The PT is linked to France’s Independent Democratic Workers Party (POID), an offshoot of Pierre Lambert’s Organisation communiste internationaliste (OCI), which broke with Trotskyism and the International Committee of the Fourth International (ICFI) in 1971 to ally with the PS. The PT is a longstanding supporter of the FLN. Hanoune attracted ridicule last week by saying, amid the initial protests against Bouteflika’s fifth term bid, that “The slogans are not against Bouteflika.”
This only echoes calls from imperialist foreign policy circles in the European Union (EU) for regime change in Algeria, backed by the army, to strangle the protests. Professor Jonathan Hill of King’s College London predicted: “The EU will take its lead from France, which in turn will support the regime to stage-manage the transfer of power.”
With his polls at record lows amid “yellow vest” protests, President Emmanuel Macron ordered French Ambassador to Algeria Xavier Driencourt to make an extraordinary covert, one-day trip to Paris on Tuesday for talks.
Elysée presidential palace sources also indicated they are desperate to prop up the FLN—because of intelligence and logistical aid it offers to French wars in Mali and the broader Sahel, and to limit opposition in France’s three million-strong Algerian community. They intend to make no concessions to popular opposition to Bouteflika.

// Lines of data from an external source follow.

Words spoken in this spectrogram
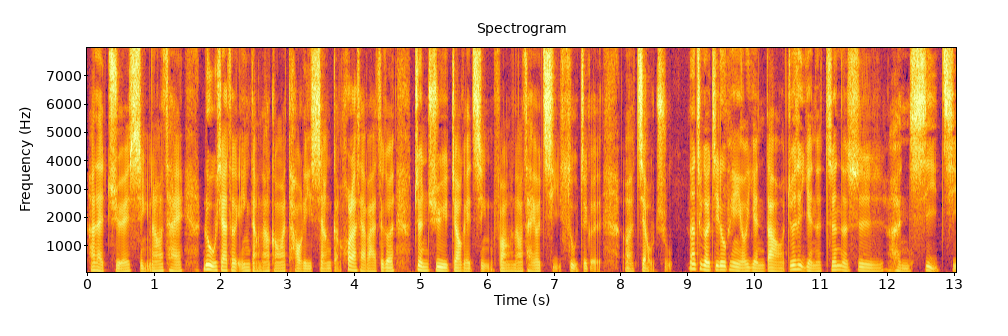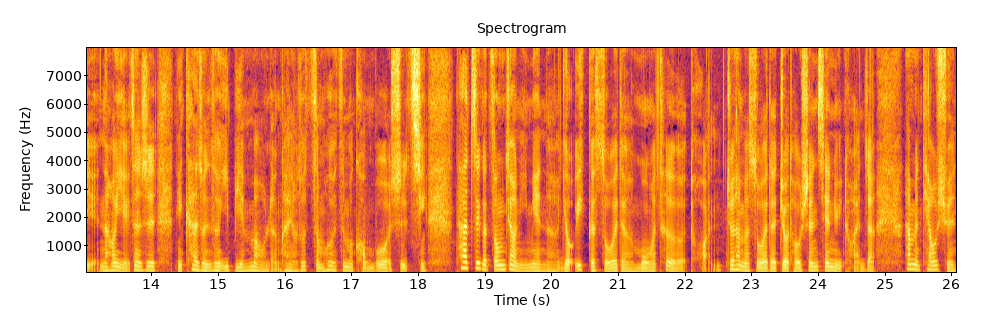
他才觉醒，然后才录下这个音档，然后赶快逃离香港，后来才把这个证据交给警方，然后才又起诉这个呃教主。那这个纪录片有演到，就是演的真的是很细节，然后也真是你看的时候，你就一边冒冷汗，想说怎么会有这么恐怖的事情？他这个宗教里面呢，有一个所谓的模特团，就他们所谓的九头身仙女团这样，他们挑选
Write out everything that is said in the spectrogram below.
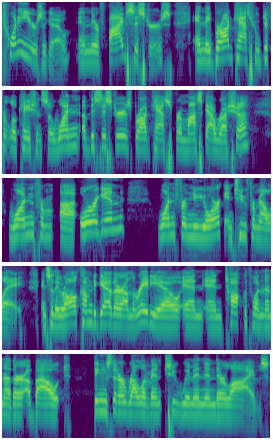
20 years ago, and they're five sisters, and they broadcast from different locations. So one of the sisters broadcasts from Moscow, Russia, one from uh, Oregon, one from New York, and two from LA. And so they would all come together on the radio and and talk with one another about things that are relevant to women in their lives.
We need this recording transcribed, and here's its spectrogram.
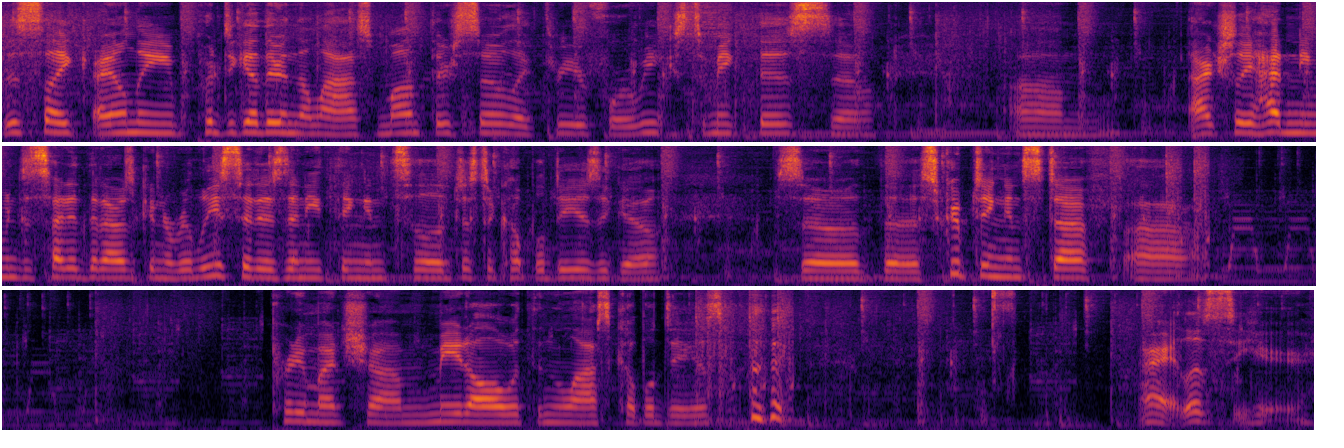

One source told Nouvel Obs: “France and the president cannot be indifferent to anything occurring in Algeria. The stakes for us are considerable. With Algeria, our historical, economic, and security ties are very deep. France has interests there, it also has a large Algerian and Franco-Algerian population. So for us the stability of Algeria is a major issue, especially given the geographic proximity and human ties between the two states. And then there is the security issue, including on the regional level. We need cooperation with Algeria to struggle against terror groups in the Sahel.”
The way forward for workers entering into struggle with the FLN regime is to orient to the upsurge of the international working class. The social and democratic demands of workers across the Maghreb cannot be met without an expropriation of the ruling class, including the Algerian regime’s vast oil and gas wealth, on an international scale. This requires a conscious struggle for socialism against capitalism, imperialism and war, and a ruthless break with all the forces that have worked for decades to tie workers and youth in Algeria to the FLN.
The best allies of Algerian workers in struggle against the FLN regime are the workers in Europe and around the world entering into struggle. The key element in this struggle is the fight to draw a balance sheet of past revolutionary upsurges and the fresh experiences of struggle today. The events in Algeria raise directly the response of the ICFI to the initial upsurge of the working class in Tunisia in 2011.
In its 17 January 2011 statement, “The mass uprising in Tunisia and the perspective of permanent revolution,” it warned:
The Tunisian masses, however, are at only the initial stages of their struggle. As is already clear from the continuation of military violence under the new interim president, the working class faces immense dangers. The crucial question of revolutionary program and leadership remains unresolved. Without the development of a revolutionary leadership, another authoritarian regime will inevitably be installed to replace that of Ben Ali.
The turn now is to building sections of the ICFI in Algeria and across the Mediterranean and the world to offer political leadership to the growing international movement of the working class.